**What you have to do:** Restate all data exactly. No images.

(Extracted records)
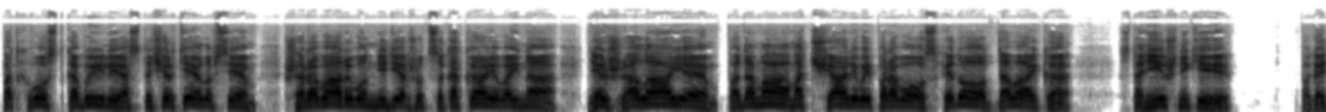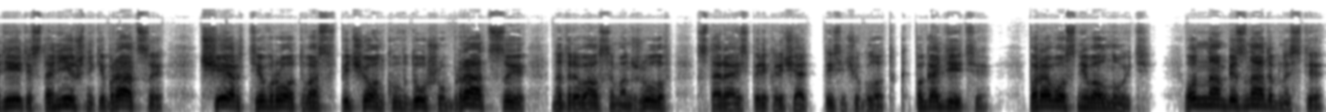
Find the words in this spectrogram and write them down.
под хвост кобыли осточертело всем, шаровары вон не держатся, какая война? Не желаем, по домам отчаливай паровоз, Федот, давай-ка. Станишники, Погодите, станишники, братцы, черти в рот вас в печенку в душу, братцы, надрывался Манжулов, стараясь перекричать тысячу глоток. Погодите, паровоз не волнуйте. Он нам без надобности,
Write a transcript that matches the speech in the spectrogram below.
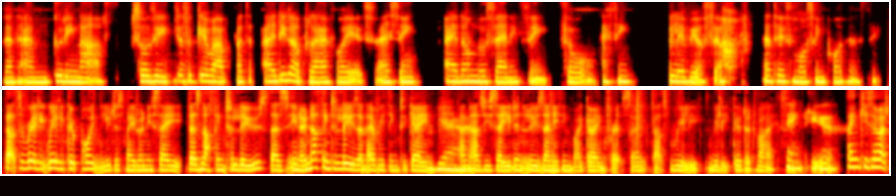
that I'm good enough. So they just give up. But I did apply for it. I think I don't lose anything. So I think believe yourself. that is the most important thing. That's a really, really good point that you just made when you say there's nothing to lose. There's, you know, nothing to lose and everything to gain. Yeah. And as you say, you didn't lose anything by going for it. So that's really, really good advice. Thank you. Thank you so much.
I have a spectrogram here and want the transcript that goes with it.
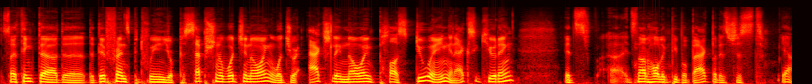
So i think the, the the difference between your perception of what you're knowing and what you're actually knowing plus doing and executing it's uh, it's not holding people back but it's just yeah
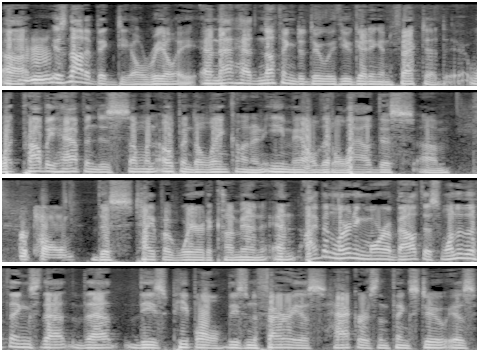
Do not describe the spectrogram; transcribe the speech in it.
uh, mm-hmm. is not a big deal, really. And that had nothing to do with you getting infected. What probably happened is someone opened a link on an email that allowed this. Um, okay. This type of ware to come in, and I've been learning more about this. One of the things that that these people, these nefarious hackers and things, do is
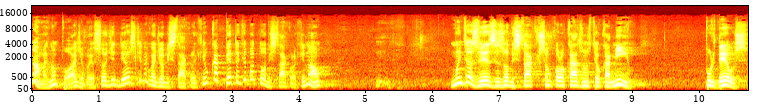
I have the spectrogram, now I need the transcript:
Não, mas não pode, eu sou de Deus, que negócio de obstáculo aqui? O capeta que botou obstáculo aqui, não. Muitas vezes obstáculos são colocados no teu caminho por Deus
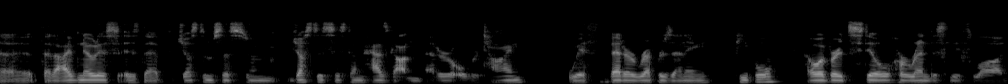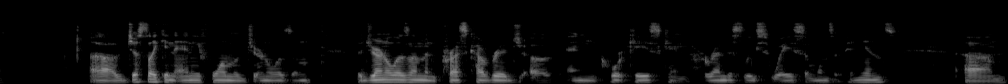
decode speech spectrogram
uh, that I've noticed is that the justice system, justice system has gotten better over time, with better representing people. However, it's still horrendously flawed. Uh, just like in any form of journalism, the journalism and press coverage of any court case can horrendously sway someone's opinions um,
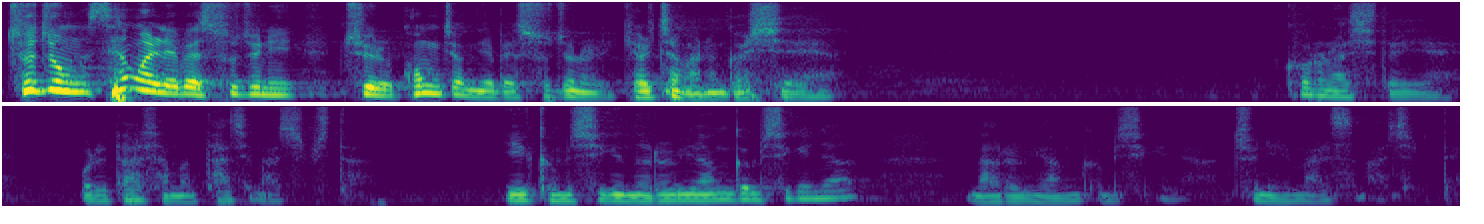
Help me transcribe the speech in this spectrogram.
주중 생활 예배 수준이 주일 공적 예배 수준을 결정하는 것이에요. 코로나 시대에 우리 다시 한번 다짐하십시다. 이 금식이 너를 위한 금식이냐? 나를 위한 금식이냐? 주님이 말씀하실 때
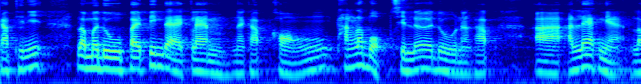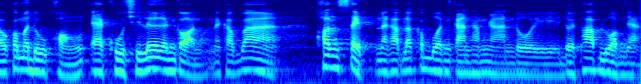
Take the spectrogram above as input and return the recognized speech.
ครับ ทีนี้เรามาดู piping diagram นะครับของทั้งระบบ chiller ดูนะครับอ,อันแรกเนี่ยเราก็มาดูของ air cool chiller กันก่อนนะครับว่าคอนเซปต์นะครับแล้วกระบวนการทำงานโดยโดยภาพรวมเนี่ย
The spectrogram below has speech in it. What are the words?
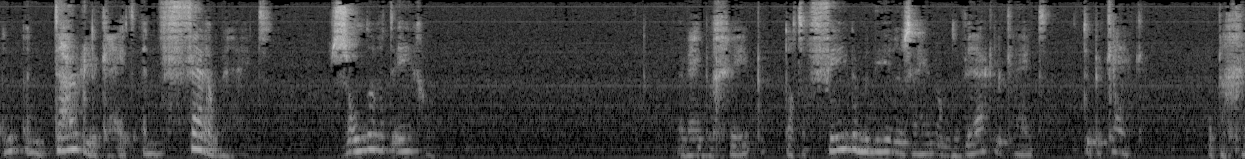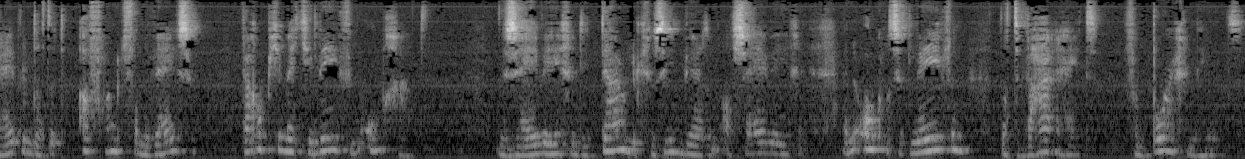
een, een duidelijkheid en fermheid, zonder het ego. En wij begrepen dat er vele manieren zijn om de werkelijkheid te bekijken. We begrijpen dat het afhangt van de wijze waarop je met je leven omgaat. De zijwegen die duidelijk gezien werden als zijwegen en ook als het leven dat de waarheid verborgen hield.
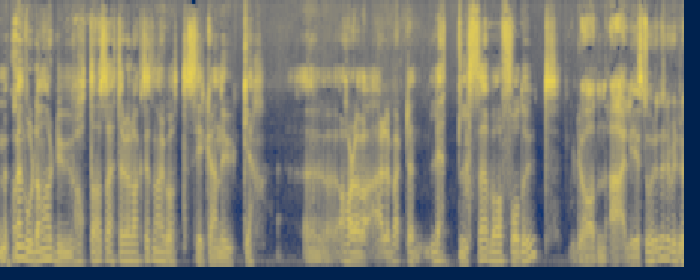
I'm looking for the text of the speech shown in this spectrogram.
Men, men, hvordan har du hatt det altså etter du har lagt ut? Nå har det gått ca. en uke. Eh, har det, er det vært en lettelse å få det ut? Vil du ha den ærlige historien, eller vil du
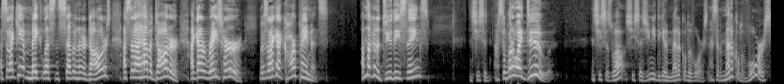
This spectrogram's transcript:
I said, I can't make less than $700. I said, I have a daughter. I got to raise her. I said, I got car payments. I'm not going to do these things. And she said, I said, what do I do? And she says, Well, she says, you need to get a medical divorce. And I said, A medical divorce?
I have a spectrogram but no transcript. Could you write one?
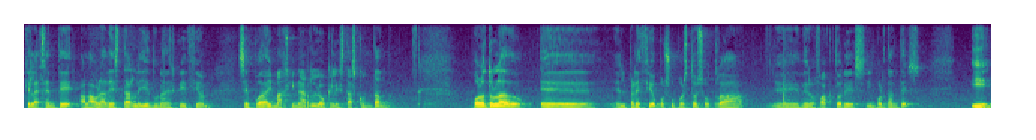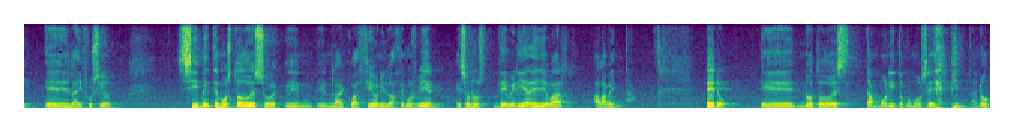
Que la gente a la hora de estar leyendo una descripción se pueda imaginar lo que le estás contando. Por otro lado, eh, el precio, por supuesto, es otra eh, de los factores importantes y eh, la difusión. Si metemos todo eso en, en, la ecuación y lo hacemos bien, eso nos debería de llevar a la venta. Pero no todo es tan bonito como se pinta, ¿no?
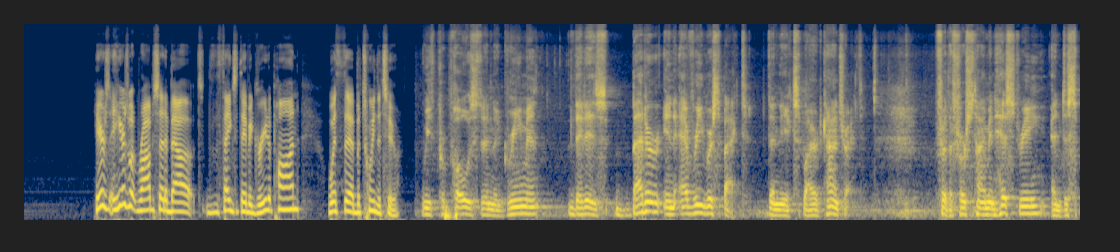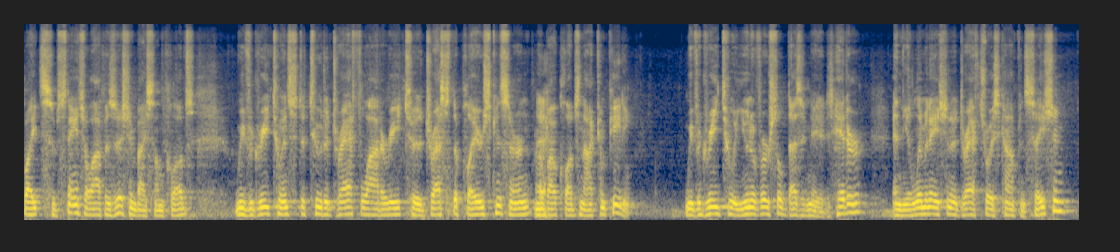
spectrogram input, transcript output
Here's here's what Rob said about the things that they've agreed upon. with the between the two? We've proposed an agreement that is better in every respect than the expired contract. For the first time in history, and despite substantial opposition by some clubs, we've agreed to institute a draft lottery to address the players' concern Yeah. about clubs not competing. We've agreed to a universal designated hitter and the elimination of draft choice compensation.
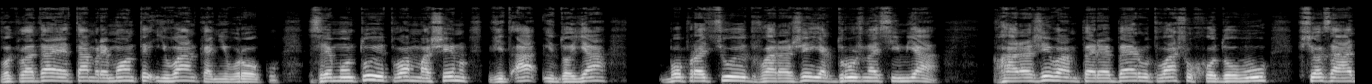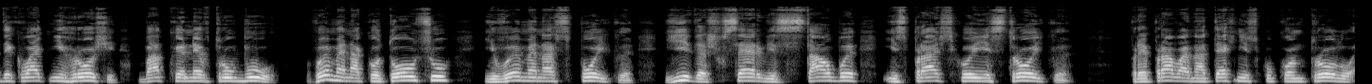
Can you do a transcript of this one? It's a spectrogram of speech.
Викладає там ремонти Іванка ні в року. Зремонтують вам машину від А і до Я, бо працюють в гаражі як дружна сім'я. В гаражі вам переберуть вашу ходову, все за адекватні гроші, бабки не в трубу. Вимена котовчу і вимена спойки. Їдеш в сервіс ставби із праської стройки. Приправа на технічку контролу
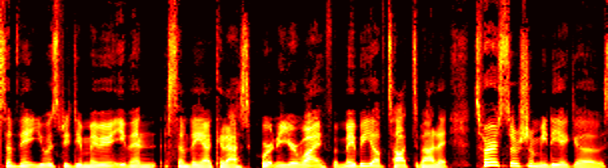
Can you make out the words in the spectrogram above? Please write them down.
something that you would speak to, maybe even something I could ask Courtney, your wife, but maybe y'all have talked about it. As far as social media goes,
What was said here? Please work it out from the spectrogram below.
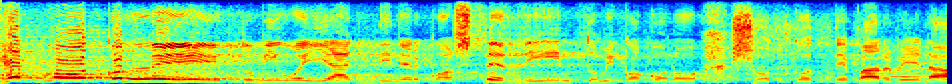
খেদমত করলে তুমি ওই একদিনের কষ্টের ঋণ তুমি কখনো শোধ করতে পারবে না।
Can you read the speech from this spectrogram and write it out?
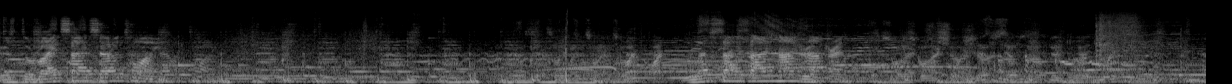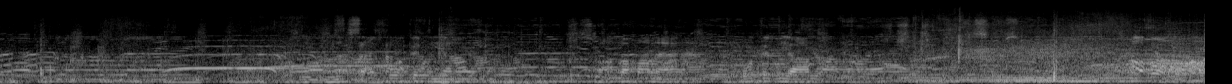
Here's the right side 720. 720. Left side 900. Sur la gauche, 900, deux tours et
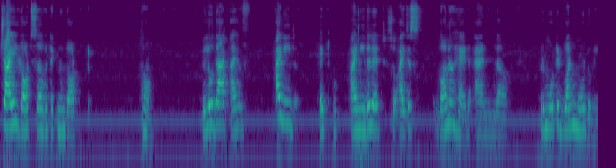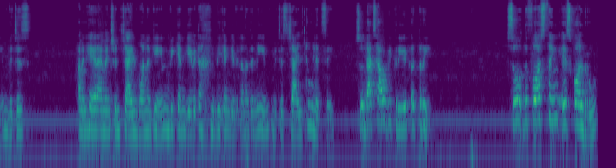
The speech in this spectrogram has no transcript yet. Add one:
child.servertechno.com. Below that, I have, I need it, I needed it. So I just gone ahead and uh, promoted one more domain, which is, I mean, here I mentioned child one again. We can give it, we can give it another name, which is child two, let's say. So that's how we create a tree. So the first thing is called root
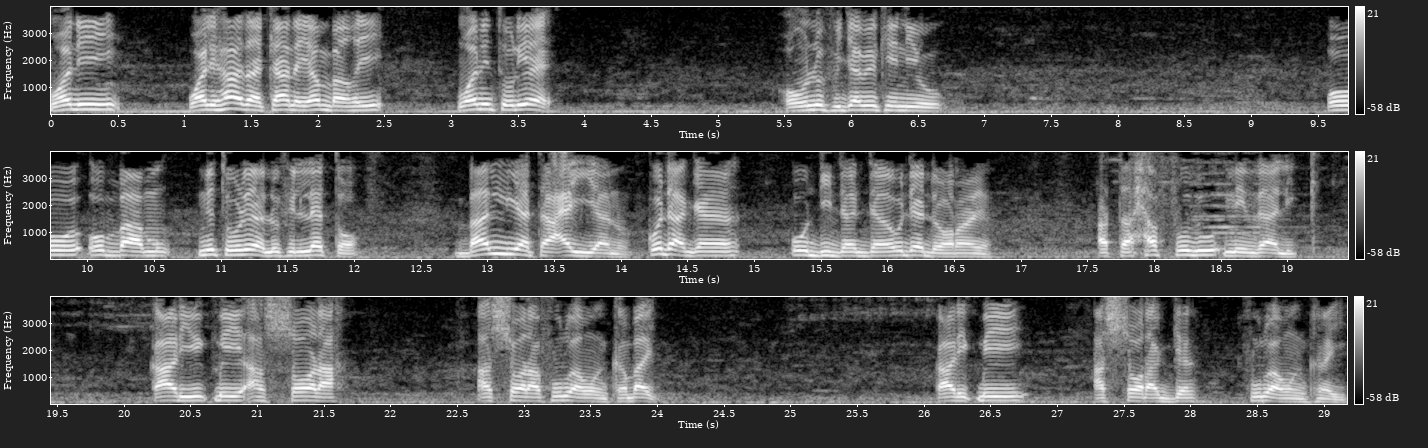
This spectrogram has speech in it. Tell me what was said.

**Written answer:**
Find the words in this spectrogram and write them down.
под хвост кобыли осточертело всем, шаровары вон не держатся, какая война? Не желаем, по домам отчаливай паровоз, Федот, давай-ка. Станишники, Погодите, станишники, братцы, черти в рот вас в печенку в душу, братцы, надрывался Манжулов, стараясь перекричать тысячу глоток. Погодите, паровоз не волнуйте. Он нам без надобности,
Write a transcript that matches the speech in the spectrogram below.
that I'm good enough. So they just give up. But I did apply for it. I think I don't lose anything. So I think believe yourself. that is the most important thing. That's a really, really good point that you just made when you say there's nothing to lose. There's, you know, nothing to lose and everything to gain. Yeah. And as you say, you didn't lose anything by going for it. So that's really, really good advice. Thank you. Thank you so much.
I have a spectrogram here and want the transcript that goes with it.
So i think the, the the difference between your perception of what you're knowing and what you're actually knowing plus doing and executing it's uh, it's not holding people back but it's just yeah
Do not describe the spectrogram; transcribe the speech in it.
uh, mm-hmm. is not a big deal, really. And that had nothing to do with you getting infected. What probably happened is someone opened a link on an email that allowed this. Um, okay. This type of ware to come in, and I've been learning more about this. One of the things that that these people, these nefarious hackers and things, do is
I have the spectrogram, now I need the transcript:
Não, mas não pode, eu sou de Deus, que negócio de obstáculo aqui? O capeta que botou obstáculo aqui, não. Muitas vezes obstáculos são colocados no teu caminho por Deus
decode speech spectrogram
uh, that I've noticed is that the justice system, justice system has gotten better over time, with better representing people. However, it's still horrendously flawed. Uh, just like in any form of journalism, the journalism and press coverage of any court case can horrendously sway someone's opinions um,
Help me transcribe the speech in this spectrogram.
주중 생활 예배 수준이 주일 공적 예배 수준을 결정하는 것이에요. 코로나 시대에 우리 다시 한번 다짐하십시다. 이 금식이 너를 위한 금식이냐? 나를 위한 금식이냐? 주님이 말씀하실 때
Take the spectrogram above as input and return the recognized speech.
ครับ ทีนี้เรามาดู piping diagram นะครับของทั้งระบบ chiller ดูนะครับอ,อันแรกเนี่ยเราก็มาดูของ air cool chiller กันก่อนนะครับว่าคอนเซปต์นะครับแล้วกระบวนการทำงานโดยโดยภาพรวมเนี่ย
The spectrogram below has speech in it. What are the words?
een, een duidelijkheid en fermheid, zonder het ego. En wij begrepen dat er vele manieren zijn om de werkelijkheid te bekijken. We begrijpen dat het afhangt van de wijze waarop je met je leven omgaat. De zijwegen die duidelijk gezien werden als zijwegen en ook als het leven dat de waarheid verborgen hield.
I'm looking for the text of the speech shown in this spectrogram.
Men, men, hvordan har du hatt det altså etter du har lagt ut? Nå har det gått ca. en uke. Eh, har det, er det vært en lettelse å få det ut? Vil du ha den ærlige historien, eller vil du
This spectrogram's transcript:
I said, I can't make less than $700. I said, I have a daughter. I got to raise her. I said, I got car payments. I'm not going to do these things. And she said, I said, what do I do? And she says, Well, she says, you need to get a medical divorce. And I said, A medical divorce?
I have a spectrogram but no transcript. Could you write one?
Que la gente a la hora de estar leyendo una descripción se pueda imaginar lo que le estás contando. Por otro lado, eh, el precio, por supuesto, es otra eh, de los factores importantes y eh, la difusión. Si metemos todo eso en, en, la ecuación y lo hacemos bien, eso nos debería de llevar a la venta. Pero no todo es tan bonito como se pinta, ¿no?
spectrogram input, transcript output
Here's here's what Rob said about the things that they've agreed upon. with the between the two? We've proposed an agreement that is better in every respect than the expired contract. For the first time in history, and despite substantial opposition by some clubs, we've agreed to institute a draft lottery to address the players' concern Yeah. about clubs not competing. We've agreed to a universal designated hitter and the elimination of draft choice compensation.
Can you do a transcript of this one? It's a spectrogram of speech.
Викладає там ремонти Іванка ні в року. Зремонтують вам машину від А і до Я, бо працюють в гаражі як дружна сім'я. В гаражі вам переберуть вашу ходову, все за адекватні гроші, бабки не в трубу. Вимена котовчу і вимена спойки. Їдеш в сервіс ставби із праської стройки. Приправа на технічку контролу
Can you make out the words in the spectrogram above? Please write them down.
something that you would speak to, maybe even something I could ask Courtney, your wife, but maybe y'all have talked about it. As far as social media goes,
What was said here? Please work it out from the spectrogram below.
খেদমত করলে তুমি ওই একদিনের কষ্টের ঋণ তুমি কখনো শোধ করতে পারবে না।
Can you read the speech from this spectrogram and write it out?
Here's the right side 720. 720. Left side 900. Sur la gauche, 900, deux tours et
The speech in this spectrogram has no transcript yet. Add one:
child.servertechno.com. Below that, I have, I need it, I needed it. So I just gone ahead and uh, promoted one more domain, which is, I mean, here I mentioned child one again. We can give it, we can give it another name, which is child two, let's say. So that's how we create a tree. So the first thing is called root
This spectrogram has speech in it. Tell me what was said.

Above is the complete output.